I have work to do but I am probably going to check Toni’s site for updates on stuff that she gets from local newscasts but we’re not really hearing in Austin. And then WWL and And I will probably look at the photos again even though I keep telling myself I shouldn’t.
I wish I could do something useful. Right now all I can do is give money. I put a Red Cross donation button in the sidebar. Ms. Pineapple made the graphic and has more if you want to put one on your site. I hope no one in my family needs help from the Red Cross, and I am grateful that they are doing comparatively well. Grateful enough to want to help everyone else who hasn’t been so “lucky”.
I did help one person today. I found the fudge recipe.

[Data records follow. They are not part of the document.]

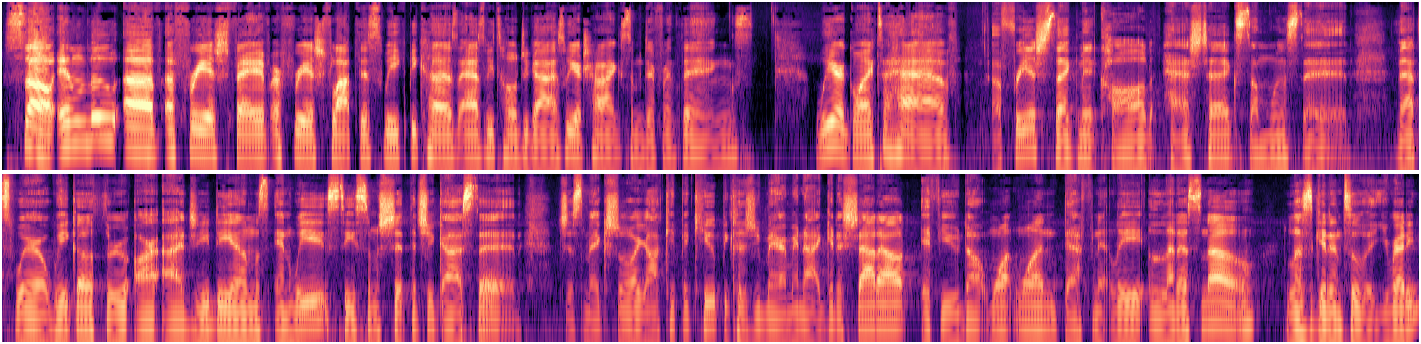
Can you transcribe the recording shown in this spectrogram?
so, in lieu of a freeish fave or freeish flop this week, because as we told you guys, we are trying some different things, we are going to have a freeish segment called hashtag someone said. That's where we go through our IG DMs and we see some shit that you guys said. Just make sure y'all keep it cute because you may or may not get a shout out. If you don't want one, definitely let us know. Let's get into it. You ready?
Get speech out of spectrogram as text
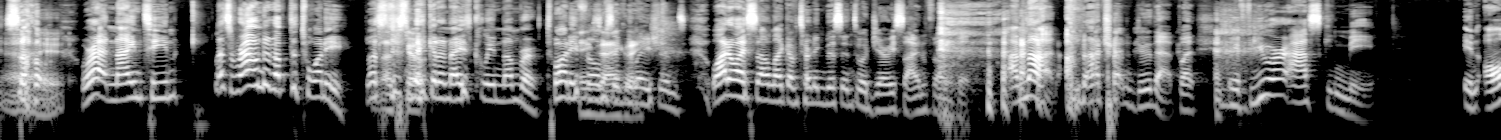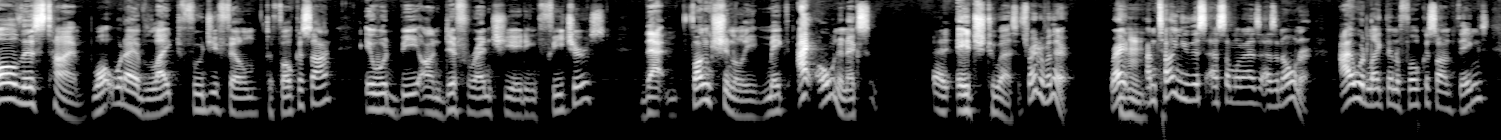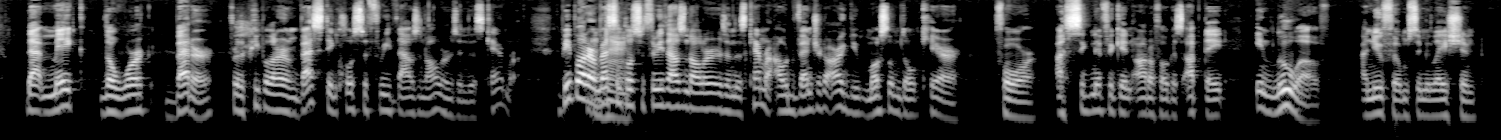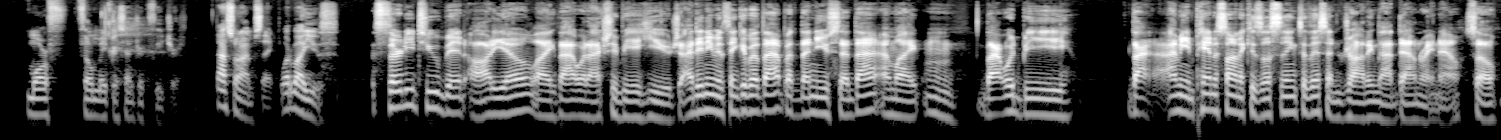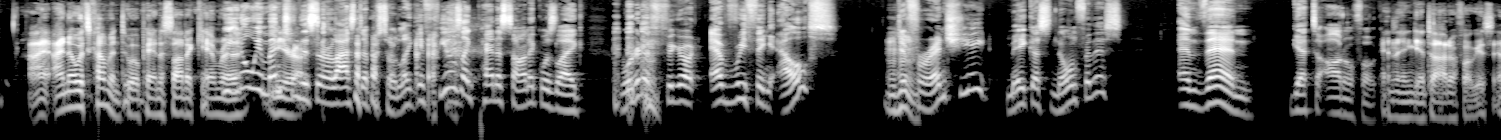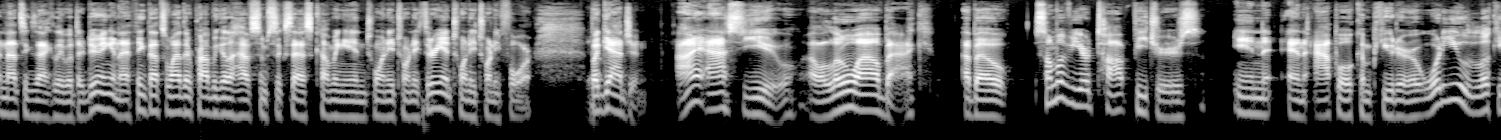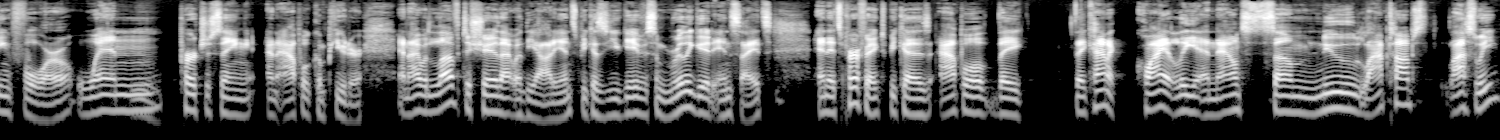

At least my family has chocolate.

11 thoughts on “New Orleans is hurting and so am I”

  1. My mother has been telling me about her cousin in Slidell (whom I never met and she rarely talks about, but suddenly she’s remembering their childhood together) and wondering how he is. If he is. The rest of the family was okay last we heard.
    This is just heartrending.
    I’m so glad your family is safe, Jette.

  2. So much love and thoughts to you and your family, Jette. I am sure that you all will get through this with admirable grace and determination — and fudge.

  3. I can’t echo what Coleen said enough: your grace is truly admirable. In a time when everyone on the planet with the most tenuous of connections to the city are mawkishly claiming it with misty eyes as their entire bloodline’s birthright, homestead, and legacy… I am continually awed by the quiet dignity of actual New Orleans natives.

  4. Well, I was conceived in New Orleans, so I think I get to claim *something*. Everyone except for Cousin Dougie is well and accounted for, and everyone, as a result, is worried about him. (I have a mental picture of him sitting in a bar on the high ground in the French Quarter hanging with the partiers.) Jette, I’m very glad everyone of your people is ok. They will get through it.

  5. “They don’t give you bereavement leave at work when a city dies.”
    I feel the same way. I’m stuck here in Austin, trying to pretend to give a fuck about software releases, when all I can think about are my brother’s families and my dying city.

  6. I am here. Jette let me know that you’d asked, Heather. Thanks–I appreciate it. We are here, we are safe, we are sad. We do not know what awaits when our loved ones return home or when they will be able to return home. Thank you for your thoughts.

  7. My heart is with you, and your family. I have friends who live(d) in Metairie who are also struggling. It is tragic, and I mourn. Sending a hug along to you…

  8. Eliza (and Jette), thank you for that. You are probably thinking, “Is that the Heather I went to college with, or lived across the street from, or hated in kindergarten because she was so smart and beautiful?,” and the answer, sadly in all three cases, is No. I’m just a longtime reader from suburban Atlanta. Our area is starting to get some refugees (!) and today I will go with members of my church to round up clothes and be added to a schedule of meals provided these 5 families, who will probably be here for a while. Be well.

  9. Great news about your family. Most of mine live in St. Bernard. Not good. Yesterday, my daughter got a birthday card that my mom mailed her from Chalmette on Friday.

Comments are closed.